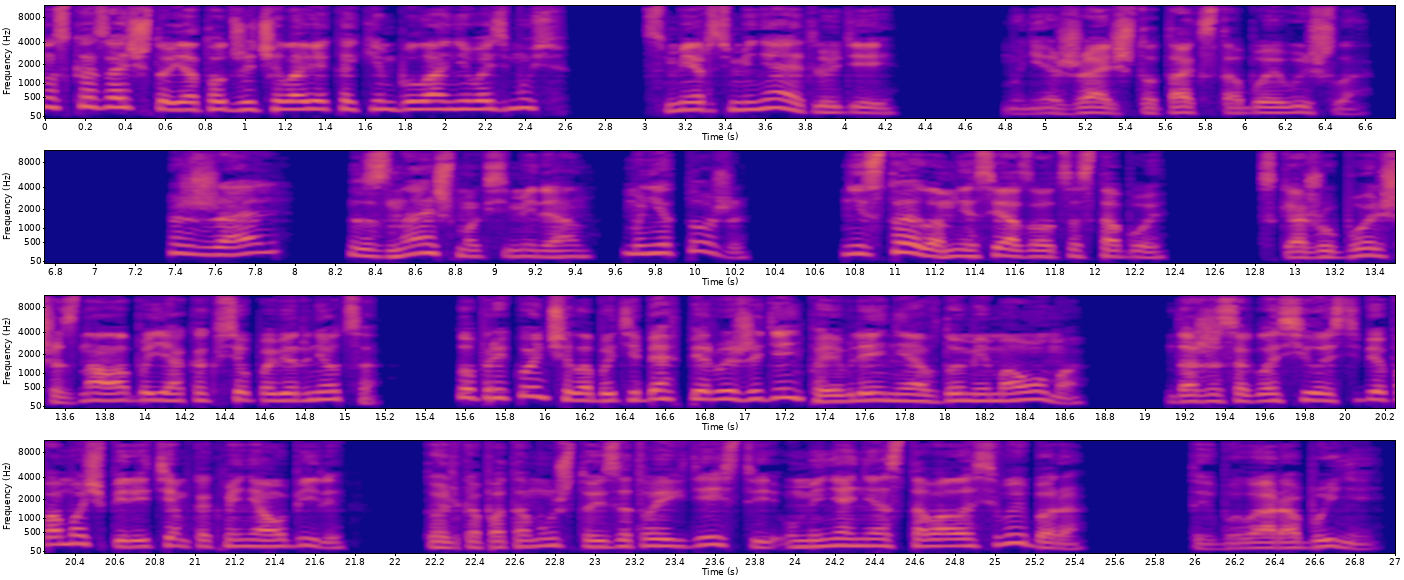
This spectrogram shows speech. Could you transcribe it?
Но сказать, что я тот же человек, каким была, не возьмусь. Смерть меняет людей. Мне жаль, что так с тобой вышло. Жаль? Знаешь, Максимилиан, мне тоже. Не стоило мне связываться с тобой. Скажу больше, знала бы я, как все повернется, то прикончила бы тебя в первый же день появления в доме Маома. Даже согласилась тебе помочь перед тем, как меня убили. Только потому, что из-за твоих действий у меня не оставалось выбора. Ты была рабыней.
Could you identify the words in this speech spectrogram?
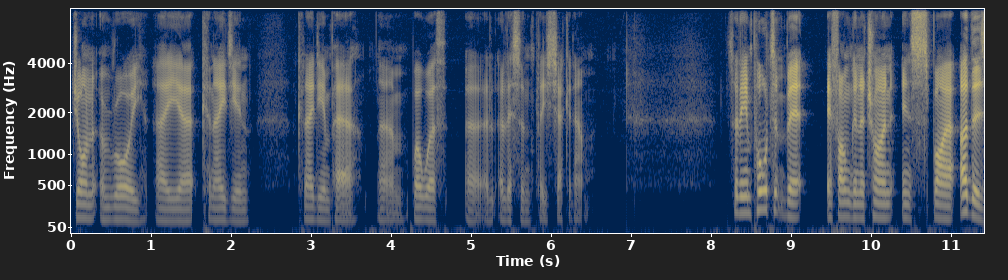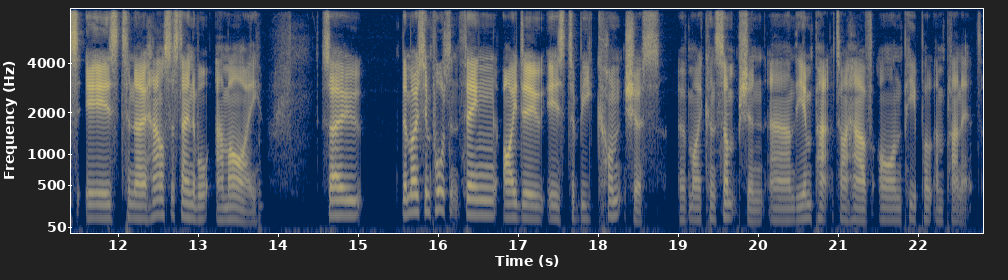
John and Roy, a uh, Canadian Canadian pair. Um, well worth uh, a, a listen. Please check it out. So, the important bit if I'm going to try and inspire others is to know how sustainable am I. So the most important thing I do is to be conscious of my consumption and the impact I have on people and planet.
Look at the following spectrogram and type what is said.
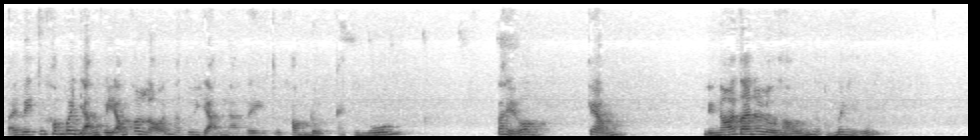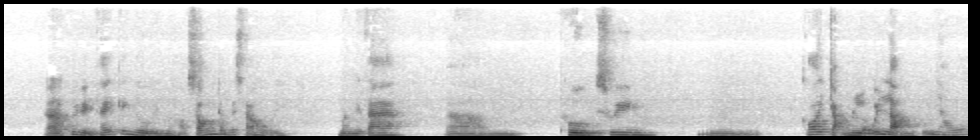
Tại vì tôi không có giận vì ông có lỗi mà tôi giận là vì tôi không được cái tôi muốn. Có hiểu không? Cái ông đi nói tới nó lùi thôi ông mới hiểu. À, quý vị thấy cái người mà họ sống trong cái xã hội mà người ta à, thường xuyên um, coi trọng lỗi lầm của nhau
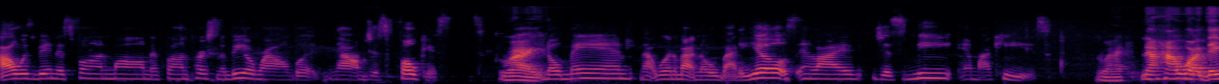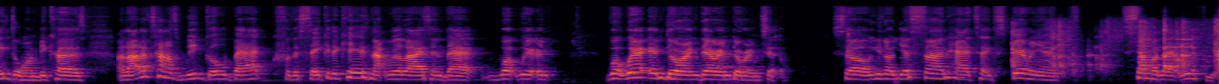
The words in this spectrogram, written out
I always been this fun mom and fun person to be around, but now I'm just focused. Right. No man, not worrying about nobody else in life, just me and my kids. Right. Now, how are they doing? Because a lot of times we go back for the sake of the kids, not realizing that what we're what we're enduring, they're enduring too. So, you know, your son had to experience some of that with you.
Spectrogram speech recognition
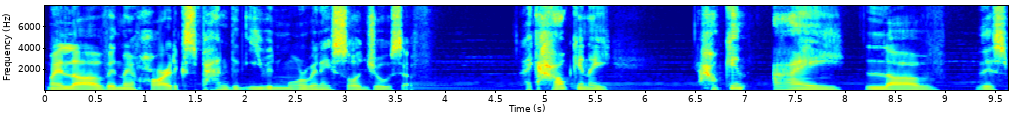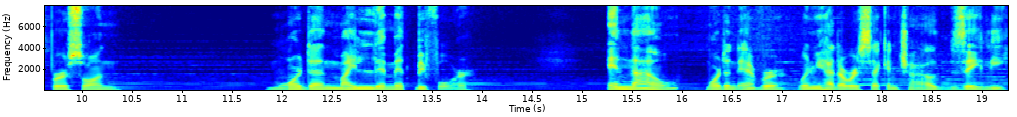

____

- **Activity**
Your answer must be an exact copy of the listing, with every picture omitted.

- **Exercise answer**
This spectrogram shows speech. Could you transcribe it?
Но сказать, что я тот же человек, каким была, не возьмусь. Смерть меняет людей. Мне жаль, что так с тобой вышло. Жаль? Знаешь, Максимилиан, мне тоже. Не стоило мне связываться с тобой. Скажу больше, знала бы я, как все повернется, то прикончила бы тебя в первый же день появления в доме Маома. Даже согласилась тебе помочь перед тем, как меня убили. Только потому, что из-за твоих действий у меня не оставалось выбора. Ты была рабыней.
Could you identify the words in this speech spectrogram?
John and Roy, a uh, Canadian Canadian pair. Um, well worth uh, a, a listen. Please check it out. So, the important bit if I'm going to try and inspire others is to know how sustainable am I. So the most important thing I do is to be conscious of my consumption and the impact I have on people and planet.
Look at the following spectrogram and type what is said.
Tại vì tôi không có giận vì ông có lỗi mà tôi giận là vì tôi không được cái tôi muốn. Có hiểu không? Cái ông đi nói tới nó lùi thôi ông mới hiểu. À, quý vị thấy cái người mà họ sống trong cái xã hội mà người ta à, thường xuyên um, coi trọng lỗi lầm của nhau
The words in this spectrogram, written out
I always been this fun mom and fun person to be around, but now I'm just focused. Right. No man, not worrying about nobody else in life, just me and my kids. Right. Now, how are they doing? Because a lot of times we go back for the sake of the kids, not realizing that what we're what we're enduring, they're enduring too. So, you know, your son had to experience some of that with you.
Spectrogram speech recognition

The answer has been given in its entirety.